Assignment: Please give the whole listing again word for word, and drop any pictures it holds.
[Data extract]
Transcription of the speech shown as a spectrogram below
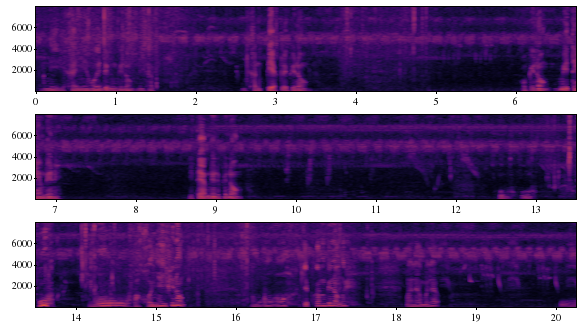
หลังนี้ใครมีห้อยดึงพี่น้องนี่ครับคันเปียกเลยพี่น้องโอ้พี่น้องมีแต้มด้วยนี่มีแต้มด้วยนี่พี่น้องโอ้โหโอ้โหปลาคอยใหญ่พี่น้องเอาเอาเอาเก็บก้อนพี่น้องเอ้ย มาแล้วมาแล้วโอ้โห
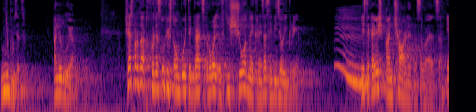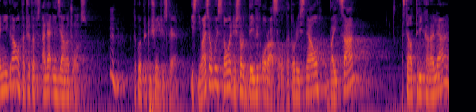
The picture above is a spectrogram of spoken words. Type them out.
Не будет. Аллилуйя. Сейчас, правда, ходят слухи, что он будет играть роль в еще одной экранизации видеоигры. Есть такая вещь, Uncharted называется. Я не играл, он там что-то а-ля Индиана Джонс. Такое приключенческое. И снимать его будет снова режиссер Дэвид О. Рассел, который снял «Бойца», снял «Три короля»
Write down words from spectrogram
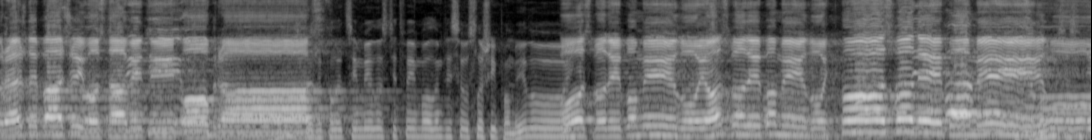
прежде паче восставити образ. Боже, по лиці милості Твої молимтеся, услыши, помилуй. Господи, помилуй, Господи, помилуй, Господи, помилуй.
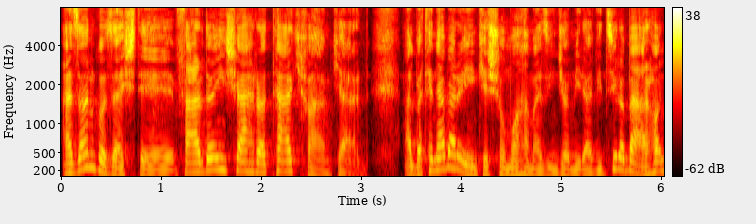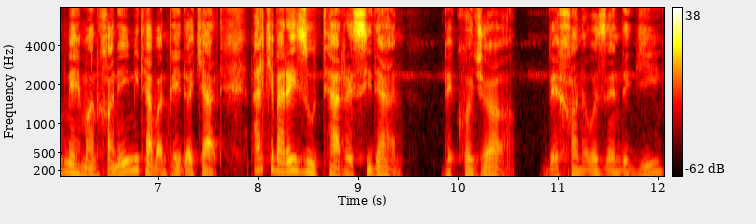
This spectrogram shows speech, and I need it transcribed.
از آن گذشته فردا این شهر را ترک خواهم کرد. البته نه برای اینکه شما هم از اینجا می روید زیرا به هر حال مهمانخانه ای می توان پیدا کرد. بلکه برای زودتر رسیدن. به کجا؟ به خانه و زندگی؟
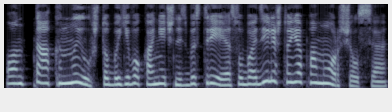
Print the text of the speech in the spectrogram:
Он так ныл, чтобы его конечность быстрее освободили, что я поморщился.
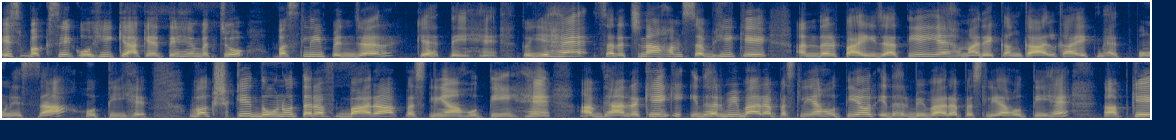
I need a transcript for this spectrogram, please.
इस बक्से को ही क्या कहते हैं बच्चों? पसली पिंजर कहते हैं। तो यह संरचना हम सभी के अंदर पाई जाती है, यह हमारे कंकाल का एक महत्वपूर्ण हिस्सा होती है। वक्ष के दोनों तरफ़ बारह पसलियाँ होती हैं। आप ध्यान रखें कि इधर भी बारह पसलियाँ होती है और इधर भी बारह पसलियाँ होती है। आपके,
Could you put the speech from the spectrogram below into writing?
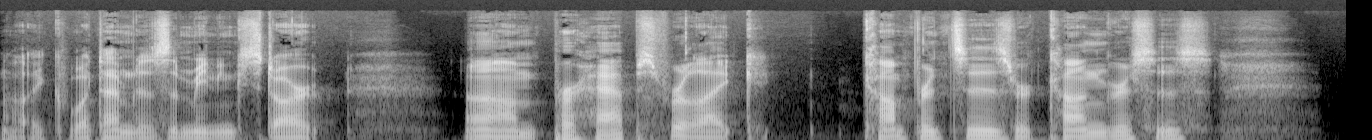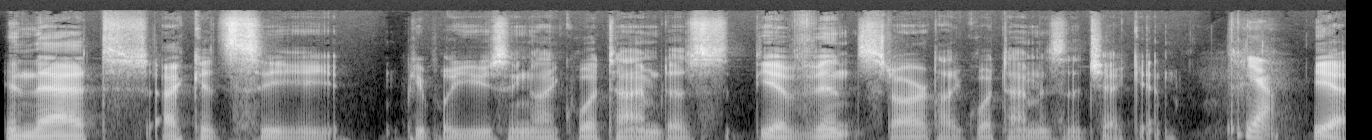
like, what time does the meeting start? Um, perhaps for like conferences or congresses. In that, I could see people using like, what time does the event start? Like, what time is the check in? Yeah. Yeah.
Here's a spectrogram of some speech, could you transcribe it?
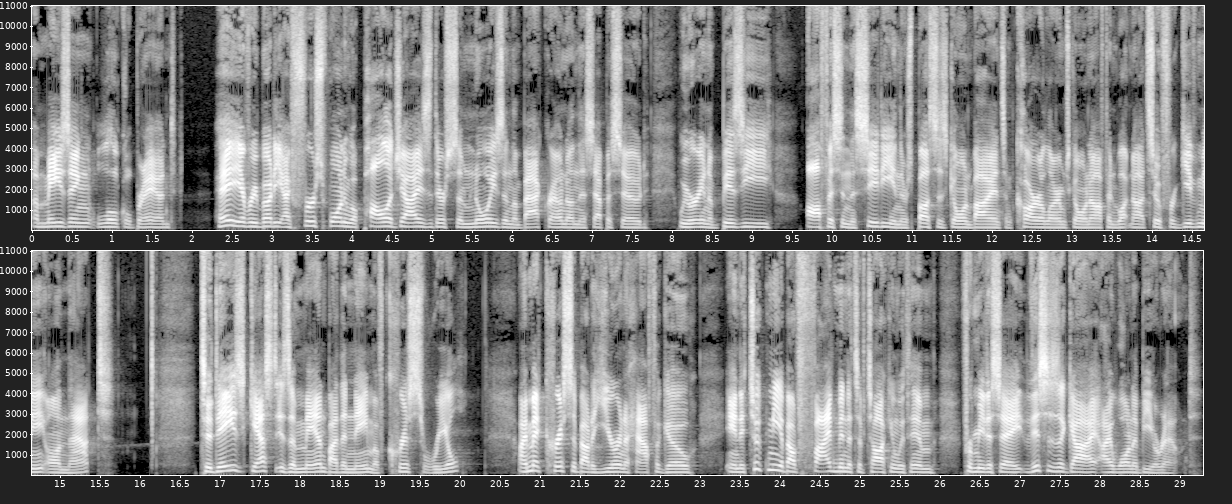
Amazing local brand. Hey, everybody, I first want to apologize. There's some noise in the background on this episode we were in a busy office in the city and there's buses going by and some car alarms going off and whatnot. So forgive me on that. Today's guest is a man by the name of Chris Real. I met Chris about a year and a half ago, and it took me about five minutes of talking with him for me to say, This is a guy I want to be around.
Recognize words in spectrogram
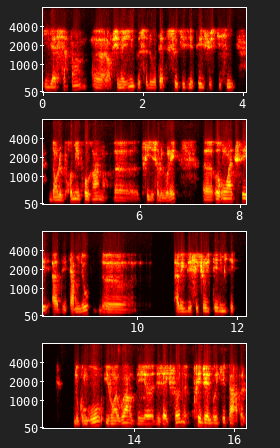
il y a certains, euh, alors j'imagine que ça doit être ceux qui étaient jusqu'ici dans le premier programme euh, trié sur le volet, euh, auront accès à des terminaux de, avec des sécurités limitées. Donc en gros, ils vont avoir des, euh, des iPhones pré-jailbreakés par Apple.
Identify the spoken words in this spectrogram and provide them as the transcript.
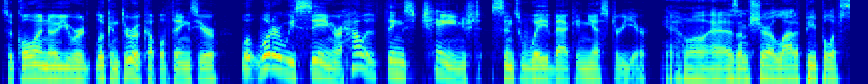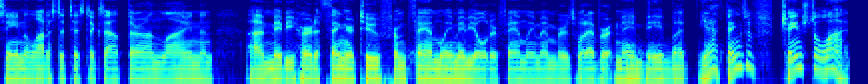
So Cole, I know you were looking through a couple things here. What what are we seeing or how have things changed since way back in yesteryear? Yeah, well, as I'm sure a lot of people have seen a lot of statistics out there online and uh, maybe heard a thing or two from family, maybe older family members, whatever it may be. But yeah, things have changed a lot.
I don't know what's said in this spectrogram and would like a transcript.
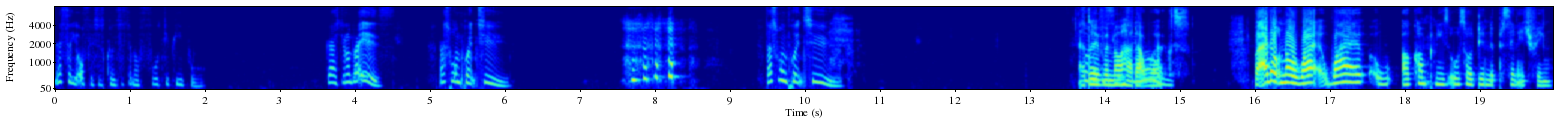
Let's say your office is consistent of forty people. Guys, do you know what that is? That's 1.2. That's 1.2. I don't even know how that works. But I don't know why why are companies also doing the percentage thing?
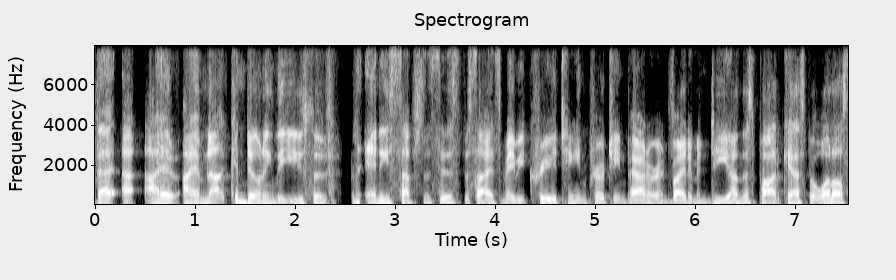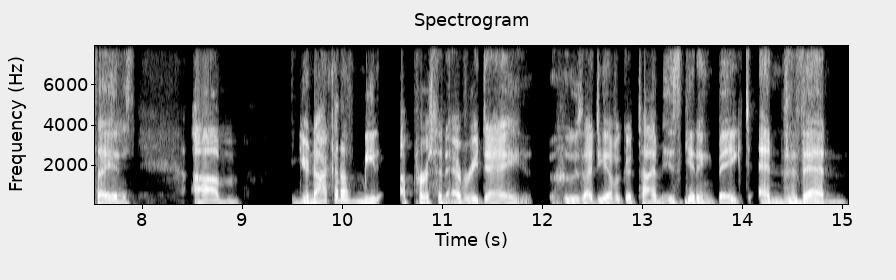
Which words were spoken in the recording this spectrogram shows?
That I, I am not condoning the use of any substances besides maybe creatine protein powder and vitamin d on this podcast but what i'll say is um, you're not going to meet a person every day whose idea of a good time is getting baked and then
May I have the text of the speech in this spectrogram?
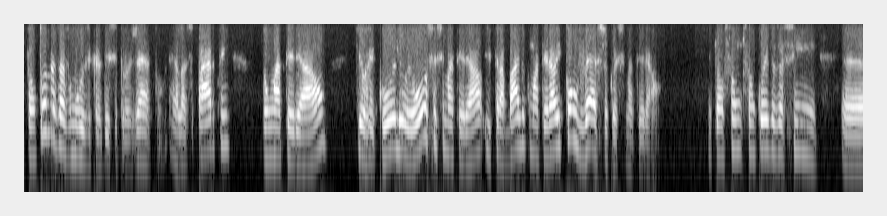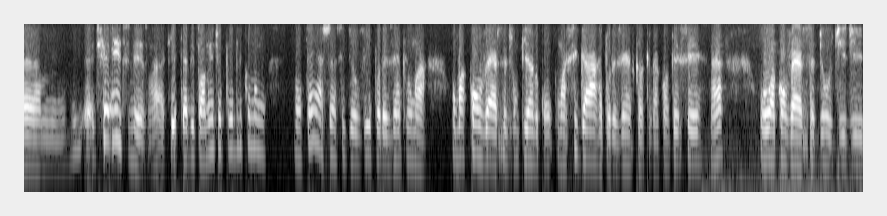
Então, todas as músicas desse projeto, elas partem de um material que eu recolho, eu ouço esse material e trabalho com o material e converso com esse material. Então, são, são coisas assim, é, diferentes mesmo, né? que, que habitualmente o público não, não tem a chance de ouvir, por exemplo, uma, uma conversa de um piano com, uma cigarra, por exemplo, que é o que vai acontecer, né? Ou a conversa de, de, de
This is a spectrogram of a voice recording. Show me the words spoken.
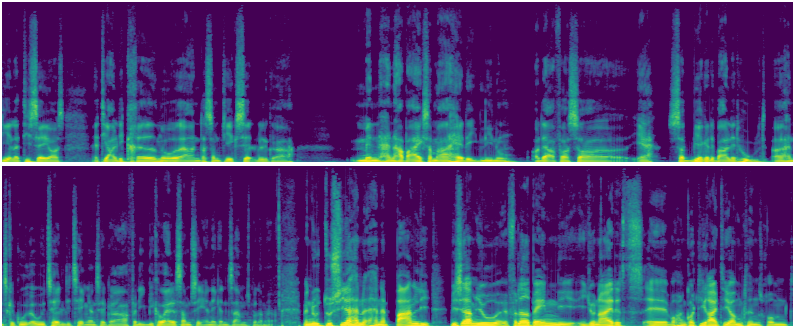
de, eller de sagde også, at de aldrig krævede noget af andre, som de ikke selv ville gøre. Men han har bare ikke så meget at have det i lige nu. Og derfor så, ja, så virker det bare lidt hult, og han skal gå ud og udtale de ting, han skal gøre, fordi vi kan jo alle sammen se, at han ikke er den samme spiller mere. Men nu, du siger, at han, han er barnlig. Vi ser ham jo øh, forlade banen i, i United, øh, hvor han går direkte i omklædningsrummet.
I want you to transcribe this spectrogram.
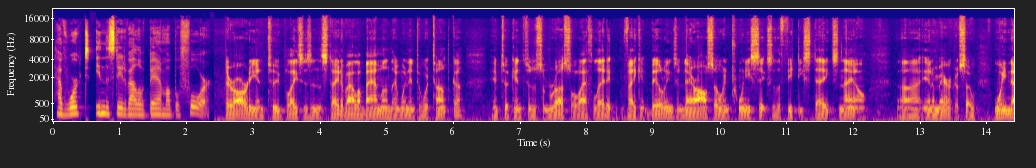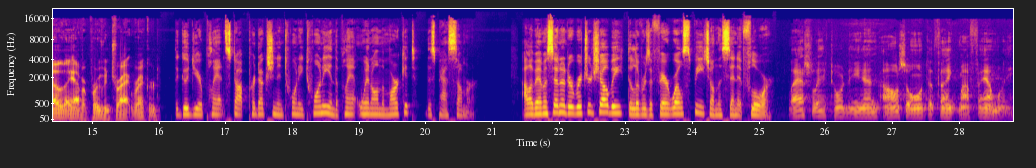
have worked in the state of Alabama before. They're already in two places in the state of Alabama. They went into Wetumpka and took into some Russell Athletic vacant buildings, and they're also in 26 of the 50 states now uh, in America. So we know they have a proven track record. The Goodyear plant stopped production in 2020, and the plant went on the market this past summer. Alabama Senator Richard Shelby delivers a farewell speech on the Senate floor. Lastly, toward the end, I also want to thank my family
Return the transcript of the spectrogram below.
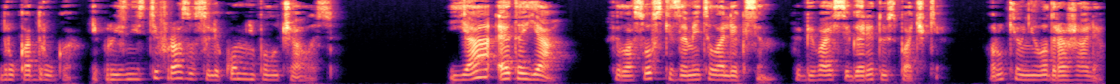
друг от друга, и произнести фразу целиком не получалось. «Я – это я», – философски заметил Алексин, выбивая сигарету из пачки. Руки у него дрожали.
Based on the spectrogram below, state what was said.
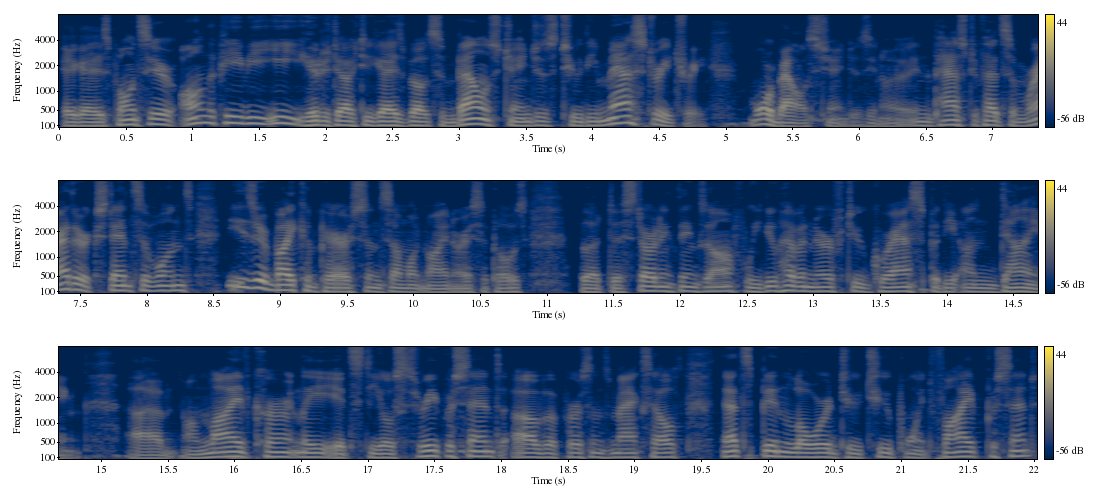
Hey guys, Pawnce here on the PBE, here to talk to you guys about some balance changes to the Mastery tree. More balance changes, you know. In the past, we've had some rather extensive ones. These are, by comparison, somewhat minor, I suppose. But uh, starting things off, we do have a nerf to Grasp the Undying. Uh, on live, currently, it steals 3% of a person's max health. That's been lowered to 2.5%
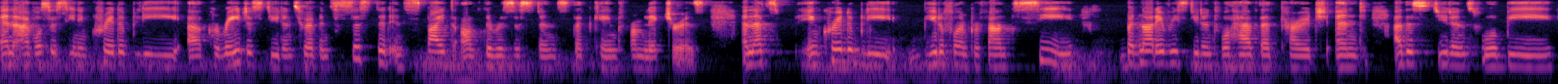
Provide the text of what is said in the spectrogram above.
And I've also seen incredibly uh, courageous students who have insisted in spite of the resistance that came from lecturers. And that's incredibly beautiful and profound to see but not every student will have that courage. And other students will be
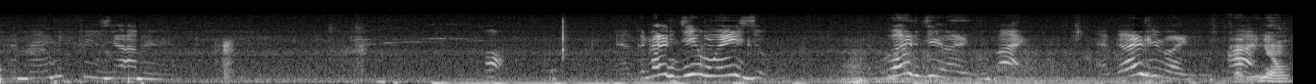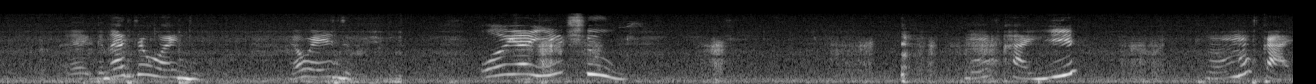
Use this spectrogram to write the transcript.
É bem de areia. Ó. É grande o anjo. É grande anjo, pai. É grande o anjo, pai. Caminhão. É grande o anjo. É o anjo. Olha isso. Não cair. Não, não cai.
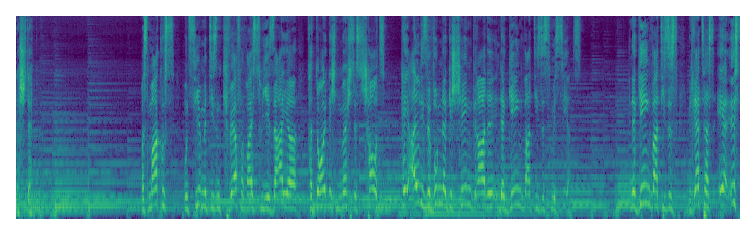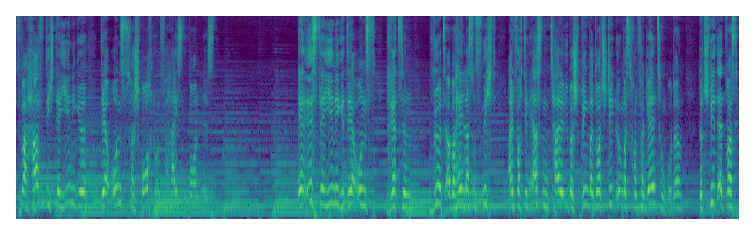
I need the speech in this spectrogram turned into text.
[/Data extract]
Answer section:
Transcription of the speech shown as a spectrogram below
หลังนี้ใครมีห้อยดึงพี่น้องนี่ครับคันเปียกเลยพี่น้องโอ้พี่น้องมีแต้มด้วยนี่มีแต้มด้วยนี่พี่น้องโอ้โหโอ้โหปลาคอยใหญ่พี่น้องเอาเอาเอาเก็บก้อนพี่น้องเอ้ย มาแล้วมาแล้วโอ้โห
The picture above is a spectrogram of spoken words. Type them out.
Не будет. Аллилуйя. Сейчас, правда, ходят слухи, что он будет играть роль в еще одной экранизации видеоигры. Есть такая вещь, Uncharted называется. Я не играл, он там что-то а-ля Индиана Джонс. Такое приключенческое. И снимать его будет снова режиссер Дэвид О. Рассел, который снял «Бойца», снял «Три короля»
Write down words from spectrogram
прежде паче восставити образ. Боже, по лиці милості Твої молимтеся, услыши, помилуй. Господи, помилуй, Господи, помилуй, Господи, помилуй.
This spectrogram shows speech, and I need it transcribed.
از آن گذشته فردا این شهر را ترک خواهم کرد. البته نه برای اینکه شما هم از اینجا می روید زیرا به هر حال مهمانخانه ای می توان پیدا کرد. بلکه برای زودتر رسیدن. به کجا؟ به خانه و زندگی؟
Print the text of the speech in the spectrogram:
Он так ныл, чтобы его конечность быстрее освободили, что я поморщился.
I need a transcript for this spectrogram, please.
इस बक्से को ही क्या कहते हैं बच्चों? पसली पिंजर कहते हैं। तो यह संरचना हम सभी के अंदर पाई जाती है, यह हमारे कंकाल का एक महत्वपूर्ण हिस्सा होती है। वक्ष के दोनों तरफ़ बारह पसलियाँ होती हैं। आप ध्यान रखें कि इधर भी बारह पसलियाँ होती है और इधर भी बारह पसलियाँ होती है। आपके,
Could you put the speech from the spectrogram below into writing?
like, what time does the meeting start? Um, perhaps for like conferences or congresses. In that, I could see people using like, what time does the event start? Like, what time is the check in? Yeah. Yeah.
Here's a spectrogram of some speech, could you transcribe it?
Amazing local brand. Hey, everybody, I first want to apologize. There's some noise in the background on this episode we were in a busy office in the city and there's buses going by and some car alarms going off and whatnot. So forgive me on that. Today's guest is a man by the name of Chris Real. I met Chris about a year and a half ago, and it took me about five minutes of talking with him for me to say, This is a guy I want to be around.
Recognize words in spectrogram
il y a certains, euh, alors j'imagine que ça doit être ceux qui étaient jusqu'ici dans le premier programme euh, trié sur le volet, euh, auront accès à des terminaux de, avec des sécurités limitées. Donc en gros, ils vont avoir des, euh, des iPhones pré-jailbreakés par Apple.
Identify the spoken words in this spectrogram and provide them as the transcript.
So Cole, I know you were looking through a couple things here. What what are we seeing or how have things changed since way back in yesteryear? Yeah, well, as I'm sure a lot of people have seen a lot of statistics out there online and uh, maybe heard a thing or two from family, maybe older family members, whatever it may be. But yeah, things have changed a lot.
I don't know what's said in this spectrogram and would like a transcript.
Let's say your office is consistent of forty people. Guys, do you know what that is? That's 1.2. That's 1.2. I don't even know how that works. But I don't know why why are companies also doing the percentage thing?
Which words were spoken in the recording this spectrogram shows?
That I, I am not condoning the use of any substances besides maybe creatine protein powder and vitamin d on this podcast but what i'll say is um, you're not going to meet a person every day whose idea of a good time is getting baked and then
May I have the text of the speech in this spectrogram?
Então, todas as músicas desse projeto, elas partem de um material que eu recolho, eu ouço esse material e trabalho com o material e converso com esse material. Então, são, são coisas assim, é, diferentes mesmo, né? que, que habitualmente o público não, não tem a chance de ouvir, por exemplo, uma, uma conversa de um piano com, uma cigarra, por exemplo, que é o que vai acontecer, né? Ou a conversa de, de, de
This is a spectrogram of a voice recording. Show me the words spoken.
de, eller de sagde også, at de aldrig krævede noget af andre, som de ikke selv ville gøre. Men han har bare ikke så meget at have det i lige nu. Og derfor så, ja, så virker det bare lidt hult, og han skal gå ud og udtale de ting, han skal gøre, fordi vi kan jo alle sammen se, at han ikke er den samme spiller mere. Men nu, du siger, at han, han er barnlig. Vi ser ham jo øh, forlade banen i, i United, øh, hvor han går direkte i omklædningsrummet.
I want you to transcribe this spectrogram.
have worked in the state of Alabama before. They're already in two places in the state of Alabama. They went into Wetumpka and took into some Russell Athletic vacant buildings, and they're also in 26 of the 50 states now uh, in America. So we know they have a proven track record. The Goodyear plant stopped production in 2020, and the plant went on the market this past summer. Alabama Senator Richard Shelby delivers a farewell speech on the Senate floor. Lastly, toward the end, I also want to thank my family
Return the transcript of the spectrogram below.
друг от друга, и произнести фразу целиком не получалось. «Я – это я», – философски заметил Алексин, выбивая сигарету из пачки. Руки у него дрожали.
Based on the spectrogram below, state what was said.
Hey guys, Pawnce here on the PBE, here to talk to you guys about some balance changes to the Mastery tree. More balance changes, you know. In the past, we've had some rather extensive ones. These are, by comparison, somewhat minor, I suppose. But uh, starting things off, we do have a nerf to Grasp the Undying. Uh, on live, currently, it steals 3% of a person's max health. That's been lowered to 2.5%
Provide the text of what is said in the spectrogram above.
And I've also seen incredibly uh, courageous students who have insisted in spite of the resistance that came from lecturers. And that's incredibly beautiful and profound to see but not every student will have that courage. And other students will be
Use this spectrogram to write the transcript.
É bem de areia. Ó. É grande o anjo. É grande anjo, pai. É grande o anjo, pai. Caminhão. É grande o anjo. É o anjo. Olha isso. Não cair. Não, não cai.
I need the speech in this spectrogram turned into text.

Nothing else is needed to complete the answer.